Dye Day #1 Results: Elm Bark
It has been written that a dyebath made of elm bark can give a pinky-salmony colour on wool. I’m sure that under the right conditions, with all variables being met perfectly, that is the case. But I scoured the interwebz looking for any proof that anyone has ever gotten that colour from elm bark, and I found nothing. Maybe not too many people like dyeing with elm? I don’t know. I liked it a lot, although our results were quite variable.
Dyestuff: Elm, Ulmus
Part used: Bark, split for weaving
Source: Martha Younkin the fabulous basket weaver and teacher
Yarn: KnitPicks Bare Superwash mordanted with 8% aluminum potassium sulfate and 7% cream of tartar; Lion Brand Fisherman’s Wool unmordanted
Ratio of dyestuff to fiber: A minimum of 1:1 is recommended. I soaked all that Martha gave me—842g—but only used 160g for the heated extraction, so that part was done as a 1:1 ratio.
Extraction method: The elm bark was soaked in a bucket of cool water on the back porch for 2 weeks. It was covered with saran wrap to keep obnoxious effluvia and mosquitoes out of it. It took a few days for any real colour to start coming out of the elm, but by the second week, the bucket was loaded with colour.
The night before Dye Day, Husband and I stayed up until the wee hours to make the bark extractions. The bucket of elm bark was strained through a stainless steel colander with a coffee filter to get out all the junk floating around in the bucket. It must be said that the elm bucket was the cleanest and freshest smelling at the end of the 2 weeks. Some of the others, cough stinkyass osage orange cough, didn’t fair so well. I then put 160 g of the elm bark into some pantyhose to put into the extraction bath. The elm bark was very, very gently simmered for an hour and then cooled to be used the next day.

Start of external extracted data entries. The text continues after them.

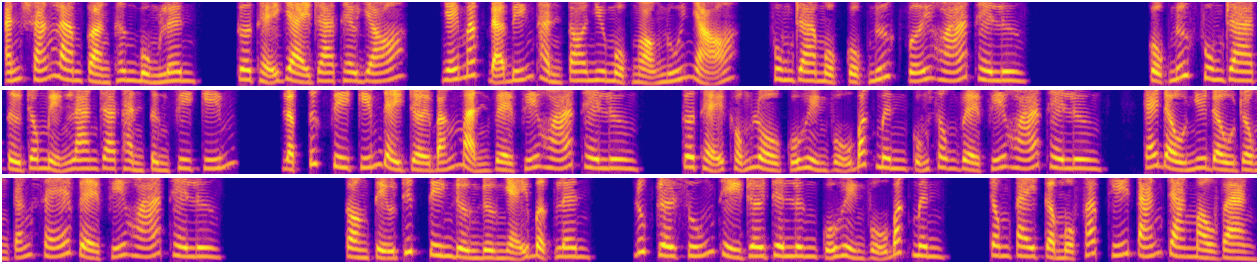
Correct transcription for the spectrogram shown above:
ánh sáng lam toàn thân bùng lên, cơ thể dài ra theo gió, nháy mắt đã biến thành to như một ngọn núi nhỏ, phun ra một cột nước với hóa thê lương. Cột nước phun ra từ trong miệng lan ra thành từng phi kiếm, lập tức phi kiếm đầy trời bắn mạnh về phía hóa thê lương, cơ thể khổng lồ của huyền vũ Bắc Minh cũng xông về phía hóa thê lương, cái đầu như đầu rồng cắn xé về phía hóa thê lương. Còn tiểu trích tiên đường đường nhảy bật lên, lúc rơi xuống thì rơi trên lưng của huyền vũ Bắc Minh, trong tay cầm một pháp khí tán trang màu vàng,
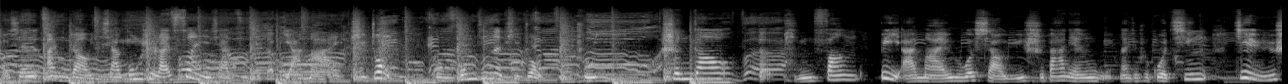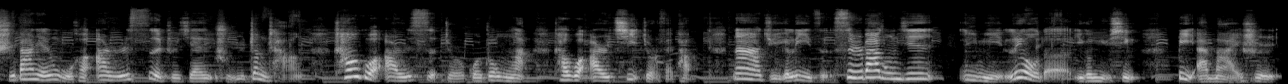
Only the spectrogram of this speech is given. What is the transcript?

Dyebath: We had 10 different dyebaths going on Dye Day #1, and because we only had 2 campstoves and one hot plate, we decided to do some of the dyebaths cold to help out with the propane usage. Elm is one that can be done cold. The dyebath had a lot of colour in it. We measured the pH at 4.1, which means that the elm itself is quite acidic, as the water used had a pH of 8.8. This explains, I think, why the elm bucket never got stinky when it was sitting out on the back porch. Elm is also pretty tannic, and this might have had something to do with it, as well. So, in went the skeins to soak overnight. They were in the dyebath for just over 24 hours.
The results? Actually quite variable depending on the yarn, mordant and modifying done later. Below is a picture of my two skeins. The superwash was mordanted with alum and cream of tartar. It came out of the dyebath with an ever-so-slightly-pinkish tinted brown.

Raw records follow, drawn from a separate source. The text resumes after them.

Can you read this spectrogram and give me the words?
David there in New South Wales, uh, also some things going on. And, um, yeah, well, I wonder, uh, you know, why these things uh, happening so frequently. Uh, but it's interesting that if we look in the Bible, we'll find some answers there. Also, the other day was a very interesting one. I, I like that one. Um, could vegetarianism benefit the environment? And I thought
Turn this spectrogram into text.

I modified it with iron, which took any red out and made the brown more… brown. The Fisherman’s wool skein was unmordanted, and it came out not quite as pinky as the superwash. I played with the iron mordant on it, too, but didn’t like it. So in the end, I overdyed it with more elm bark—-this time doing a heated dyebath. You can see how much more orange it came out of the bath the second time, especially compared to the other skein.

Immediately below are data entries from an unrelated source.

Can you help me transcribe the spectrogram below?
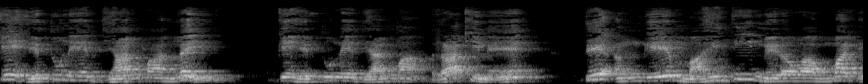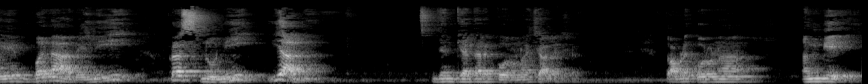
કે હેતુને ધ્યાનમાં લઈ કે હેતુને ધ્યાનમાં રાખીને તે અંગે માહિતી મેળવવા માટે બનાવેલી પ્રશ્નોની યાદી. જેમ કે અત્યારે કોરોના ચાલે છે. તો આપણે કોરોના અંગે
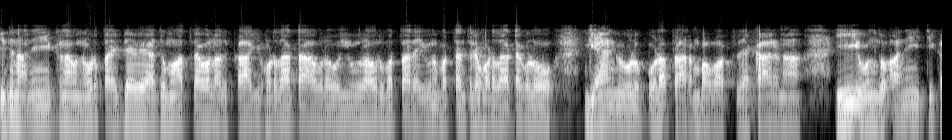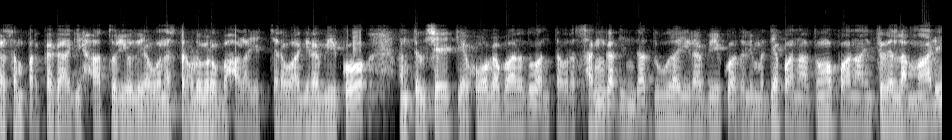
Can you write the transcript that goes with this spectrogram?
ಇದನ್ನು ಅನೇಕ ನಾವು ನೋಡ್ತಾ ಇದ್ದೇವೆ. ಅದು ಮಾತ್ರವಲ್ಲ, ಅದಕ್ಕಾಗಿ ಹೊಡೆದಾಟ, ಅವರು, ಇವರು, ಅವರು ಬರ್ತಾರೆ, ಇವನು ಬರ್ತಾರೆ ಅಂತೇಳಿ ಹೊಡೆದಾಟಗಳು ಗ್ಯಾಂಗ್ಗಳು ಕೂಡ ಪ್ರಾರಂಭವಾಗ್ತದೆ. ಕಾರಣ ಈ ಒಂದು ಅನೈತಿಕ ಸಂಪರ್ಕಕ್ಕಾಗಿ ಹಾತೊರೆಯುವುದು ಯೌವನಸ್ಥ ಹುಡುಗರು ಬಹಳ ಎಚ್ಚರವಾಗಿರಬೇಕು. ಅಂತ ವಿಷಯಕ್ಕೆ ಹೋಗಬಾರದು. ಅಂಥವರ ಸಂಘದಿಂದ ದೂರ ಇರಬೇಕು. ಅದರಲ್ಲಿ ಮದ್ಯಪಾನ, ಧೂಮಪಾನ ಇಂಥವೆಲ್ಲ ಮಾಡಿ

So, those first two results are pretty different, right? Now look at how my friend Kittyraja’s skeins came out (this is her picture):
Totally different, and totally peachy-hued. I think they are beautiful. Both of her skeins were mordanted with the same 8% alum/7% CoT that mine were. Both were totally different brands of yarn, though, and one is superwash (guess which) and one is not.
Modifiers: Various people tried various modifiers on their yarn. I told you about the iron after-dips above—they saddened and enbrownenated the colour. Vinegar and copper had no effect. I tried a solution of washing soda on one bit, and it actually seemed to bleach some of the colour out of the yarn. Nobody used ammonia on this one, so I’ve nothing to report there.
Anyone else dyed with elm bark? What did you think?
Live happy, dye happy!